A study was conducted to document the physical environment and growth performance of nursery pigs in hoop structures compared with pigs reared in confinement nurseries. A series of six trials involving a total of 1,440 nursery pigs were conducted at two Iowa State University research farms from December 1999 to August 2000. Regardless of season, the confinement pigs grew faster and consumed more feed than pigs in hoop structures for the first 2 weeks post-weaning. Both housing systems experienced similar growth rates for the last 3 weeks of the trial. Both housing systems experienced similar ADFI and feed efficiencies for weeks 4 and 5. Overall, the confinement pigs grew faster, consumed more feed and were less efficient than pigs in hoop structures (P<.05) during the winter season. Overall the confinement pigs grew faster (P<.05), consumed more feed (P<.05), and experienced similar feed efficiencies as the pigs in hoop structures during the spring season. Overall, the confinement pigs experienced growth rates, consumed more feed and were less efficient than pigs in hoop structures (P<.05) Hoop structures can be used as nursery facilities throughout the various seasons. The first 2 weeks postweaning proved to be a very critical time in getting the pigs acclimated to the hoop structures. After this period, they experienced growth rates similar to the pigs in confinement. Further trials with adjustments made for the bedding, heat source, hovers, feeders, and management may improve the growth performance over that seen in these trials.
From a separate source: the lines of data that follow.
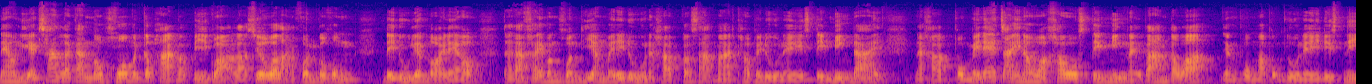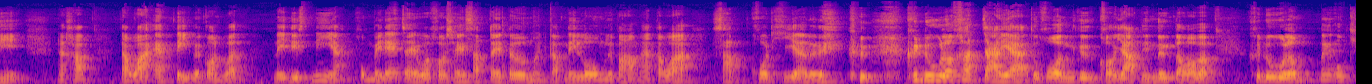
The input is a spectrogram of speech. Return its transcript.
แนวเรีแอคชั่นแล้วกันเนาะเพราะว่ามันก็ผ่านมาปีกว่าแล้วเชื่อว่าหลายคนก็คงได้ดูเรียบร้อยแล้ว แต่ถ้าใครบางคนที่ยังไม่ได้ดูนะครับ ก็สามารถเข้าไปดูในสตรีมมิ่งได้นะครับ ผมไม่แน่ใจนะว่าเข้าสตรีมมิ่งไหนบ้าง แต่ว่าอย่างผมมาผมดูในดิสนีย์นะครับแต่ว่าแอบติไว้ก่อนว่า ในดิสนีย์อะผมไม่แน่ใจว่าเขาใช้ซับไตเติลเหมือนกับในโรงหรือเปล่านะ แต่ว่าซับโคตรเฮี้ยเลย คือคือดูแล้วขัดใจอะ ทุกคนคือขอหยาบนิดนึงแต่ว่าแบบคือดูแล้วไม่โอเค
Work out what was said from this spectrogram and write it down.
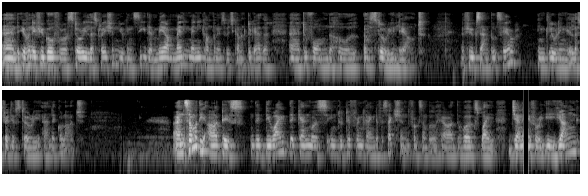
And even if you go for a story illustration, you can see there may are many, many components which come together uh, to form the whole story layout. A few examples here including illustrative story and a collage. And some of the artists, they divide the canvas into different kind of a section. For example, here are the works by Jennifer E. Young,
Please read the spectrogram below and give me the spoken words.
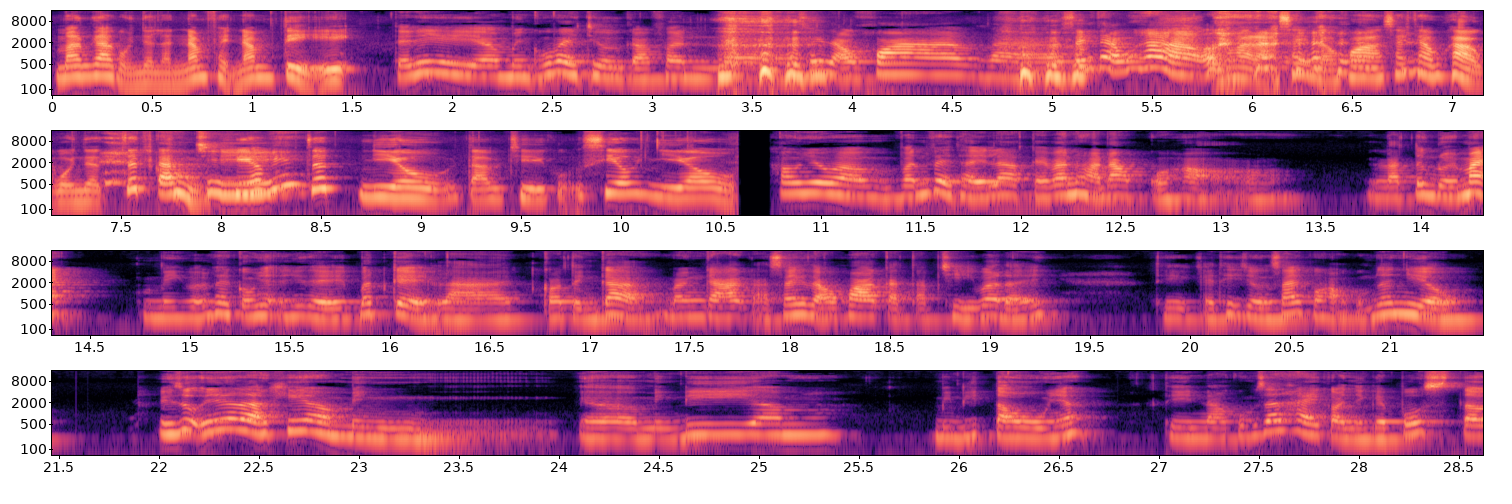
Manga của Nhật là 5,5 tỷ. Thế thì ờ, mình cũng phải trừ cả phần ờ, sách giáo khoa và sách tham khảo. Và là sách giáo khoa, sách tham khảo của Nhật rất Tạp khủng chí. khiếp, rất nhiều, tạp chí cũng siêu nhiều. không nhưng mà vẫn phải thấy là cái văn hóa đọc của họ là tương đối mạnh. Mình vẫn phải công nhận như thế bất kể là có tính cả manga cả sách giáo khoa cả tạp chí vào đấy thì cái thị trường sách của họ cũng rất nhiều. Ví dụ như là khi mà mình ờ, mình đi um, mình đi tàu nhá. Thì nó cũng rất hay có những cái poster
Iowa State University
Larson, M. E. and Honeyman, Mark S., "Effect of Housing System and Physical Environment on Post-Weaning Pig Performance" (2002). Swine Research Report, 2001. 11.